Penuel, W. R., Fishman, B. J., Yamaguchi, R., & Gallagher, L. P. (2007, December). What Makes Professional Development Effective? Strategies that Foster Curriculum Implementation. American Educational Research Journal, 44, 921-958.

Rice, J.K. (2001). Fiscal Implications of New Directions in Teacher Professional Development. School Business Affairs, 67 (4), 19-24.

Roy, P. (2005). A Fresh Look at Follow-Up. Retrieved from http://www.nscd.org/library/publications/results/res2-05roy.cfm.

Snow-Renner, R., & Lauer, P. A. (2005). Professional development analysis. 24. Retrieved from http://www.mcrel.org/PDF/ProfessionalDevelopment/5051IR_Prof_dvlpmt_analysis.pdf.

Truesdale, W. T. (2003). The implementation of peer coaching on the transferability of staff development to classroom practice in two selected Chicago public elementary schools. Dissertation Abstracts International, 64 (11), 3923. (University Microfilms No. 3112185).

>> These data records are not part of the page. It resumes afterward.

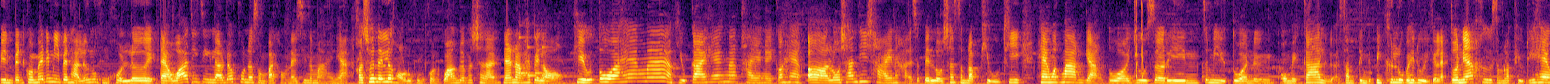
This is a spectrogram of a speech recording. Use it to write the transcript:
ปิ่นเป็นคนไม่ได้มีปัญหาเรื่องรูขุมขนเลย แต่ว่าจริงๆ แล้วด้วยคุณสมบัติของในซินามายเนี่ยเขาช่วยในเรื่องของรูขุมขนกว้างด้วยเพราะฉะนั้นแนะนำให้ไปลอง ผิวตัวแห้งมาก ผิวกายแห้งมากทายังไงก็แห้งเอ่อโลชั่นที่ใช้นะคะจะเป็นโลชั่นสำหรับผิวที่แห้งมากๆ อย่างตัวยูเซรินจะมีอยู่ตัวหนึ่งโอเมก้าหรือซัมติงเดี๋ยวปิ่นขึ้นรูปไปให้ดูอีกแหละ ตัวนี้คือสำหรับผิวที่แห้ง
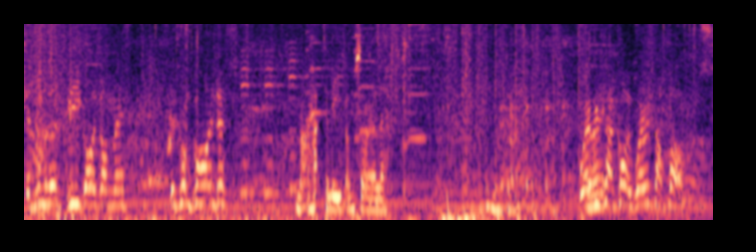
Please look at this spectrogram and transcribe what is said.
There's one of those B guys on me. There's one behind us. Matt, I had to leave. I'm sorry I left. Oh my god. Where is Right. that guy? Where is that boss?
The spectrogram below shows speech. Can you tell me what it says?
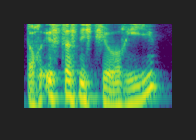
Doch ist das nicht Theorie?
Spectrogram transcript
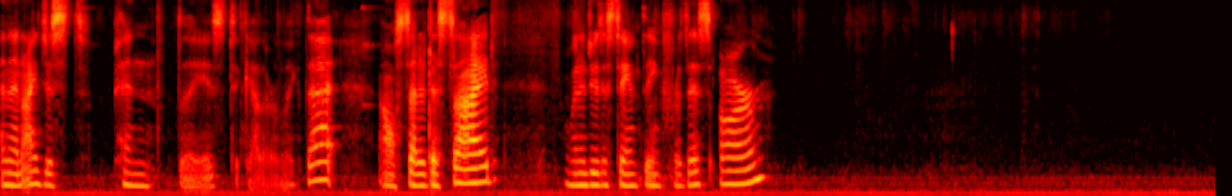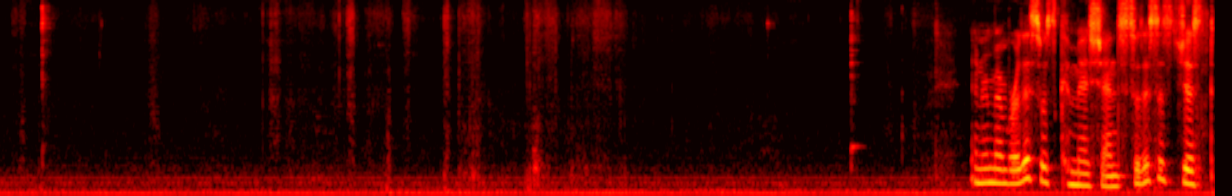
And then I just pin these together like that. I'll set it aside. I'm going to do the same thing for this arm. And remember, this was commissioned, so this is just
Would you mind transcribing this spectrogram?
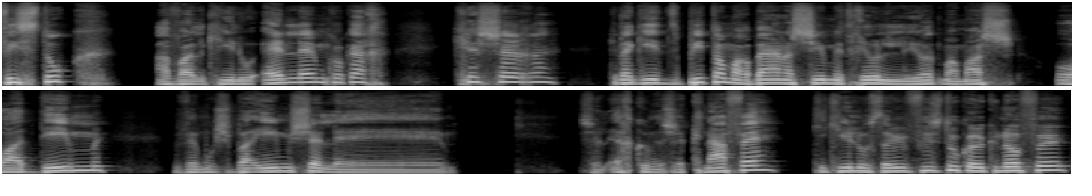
פיסטוק, אבל כאילו אין להם כל כך קשר. נגיד, פתאום הרבה אנשים התחילו להיות ממש אוהדים ומושבעים של, אה, של איך קוראים לזה? של כנאפה, כי כאילו שמים פיסטוק על כנאפה. אתה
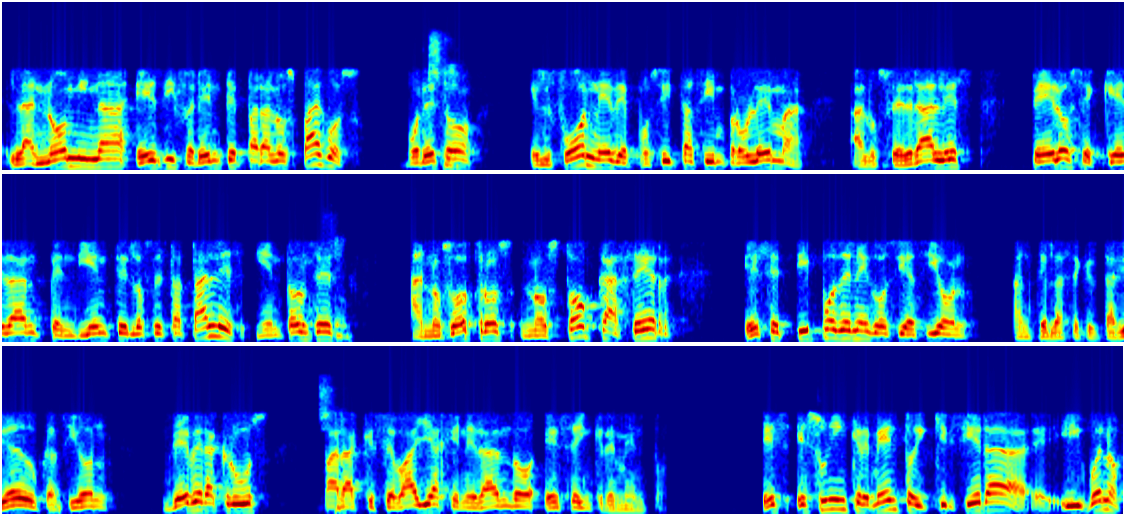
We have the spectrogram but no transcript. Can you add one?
la nómina es diferente para los pagos. Por eso el FONE deposita sin problema a los federales, pero se quedan pendientes los estatales. Y entonces a nosotros nos toca hacer ese tipo de negociación ante la Secretaría de Educación de Veracruz para que se vaya generando ese incremento. Es, es un incremento y quisiera, eh, y bueno,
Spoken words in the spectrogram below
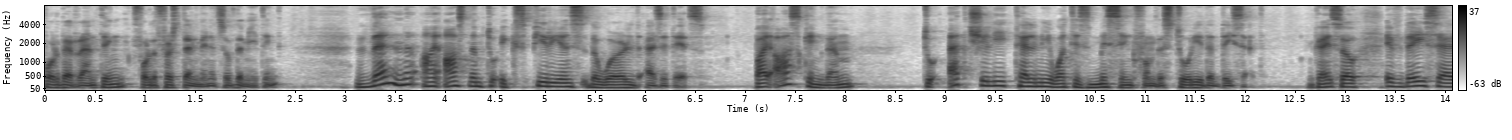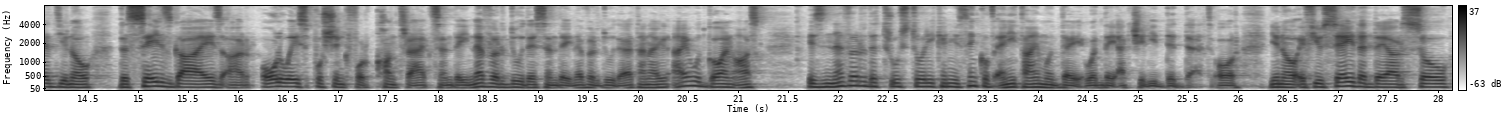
for their ranting for the first 10 minutes of the meeting. Then I ask them to experience the world as it is by asking them to actually tell me what is missing from the story that they said. Okay, so if they said, you know, the sales guys are always pushing for contracts and they never do this and they never do that, and I, I would go and ask, is never the true story. Can you think of any time when they when they actually did that? Or you know, if you say that they are so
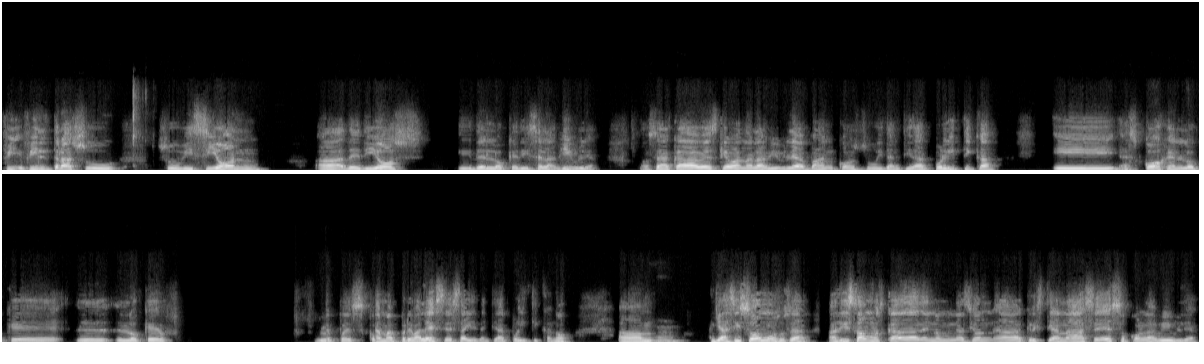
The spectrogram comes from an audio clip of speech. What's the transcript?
filtra su, visión ah, de Dios y de lo que dice la Biblia. O sea, cada vez que van a la Biblia van con su identidad política y escogen lo que, lo que pues, prevalece esa identidad política, ¿no? Y así somos, o sea, así somos. Cada denominación ah, cristiana hace eso con la Biblia.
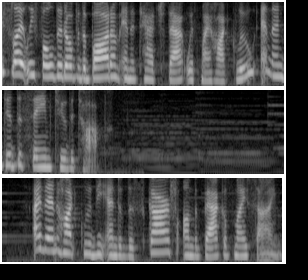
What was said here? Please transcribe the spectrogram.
slightly folded over the bottom and attached that with my hot glue and then did the same to the top. I then hot glued the end of the scarf on the back of my sign.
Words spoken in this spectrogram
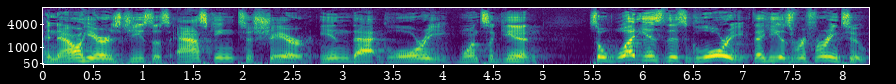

Weschke, B. & Barclay, R. (2011). Online teacher education: Exploring the impact of a reading and literacy program on student learning. Journal of Asynchronous Learning Networks, 15 (2), 22-43.

Yoon, Kwang Suk, Teresa Duncan, Silvia Wen-Yu Lee, Beth Scarloss, and Kathy L. Shapley. Reviewing the Evidence on How Teacher Professional Development Affects Student Achievement. Issues and Answers Report, REL 2007 – No. 033. Washington, D.C.: U.S. Department of Education, Institute of Education Sciences, National Center for Education Evaluation and Regional Assistance, Regional Educational Laboratory Southwest, 2007